Cargo market puts pressure on Asian carriers
Asian airlines face mixed fortunes this year, with continued growth in the number of passengers but pressure on cargo yields and rates despite a possible resurgence in volumes, the head of Asia's regional airline body said on Tuesday.
Andrew Herdman, the director general of the Association of Asia Pacific Airlines (AAPA), said there were signs at the end of last year that the fall in freight tonnage had bottomed out.
"But even if we see a pickup in cargo volumes, there is not going to be a sharp rebound in rates" because of overcapacity in the airfreight industry, Herdman said on the sidelines of the Greener Skies aviation conference.
He said it was difficult to assess the outlook because data was skewed by the Lunar New Year, but he thought the increase in passengers seen last year would continue.
AAPA figures show 25 Asia-Pacific airlines carried 206.9 million passengers last year, up 7 per cent from 2011. They include association members Cathay Pacific Airways, China Airlines and Eva Airways.
Herdman said the challenge facing airlines was surplus capacity in the air cargo market, especially those flying dedicated freighters. This overcapacity was caused by falling demand due to declining world trade because of Western economic worries, a shift to ocean cargo and the delivery of new freighters.
Herdman said Asia accounted for 40 per cent of international cargo traffic, "far ahead of the US or Europe", while freight contributed 20 per cent of Asian airlines' revenues on average.
AAPA data showed Asia-Pacific carriers saw cargo volumes fall 3.4 per cent last year to the same level as in 2007. In response, airlines were "retiring freighters" and "resting freighters", Herdman said.
He added that the market for converting older passenger aircraft to freighters had "dried up" in the face of a slump in demand for aircraft and high oil prices, while the value of these older aircraft had dropped.
Cathay Pacific has parked or scrapped five of its older Boeing 747-400 freighters.

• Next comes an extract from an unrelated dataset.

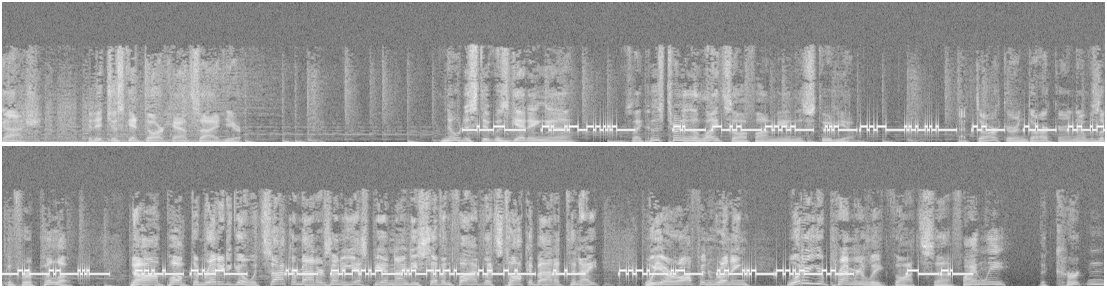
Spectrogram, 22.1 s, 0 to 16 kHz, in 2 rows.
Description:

Herdman agreed with other airline executives that cargo airlines flying older fuel-guzzling freighters could pull out of the air cargo market in the face of weak demand and higher fuel and operating costs.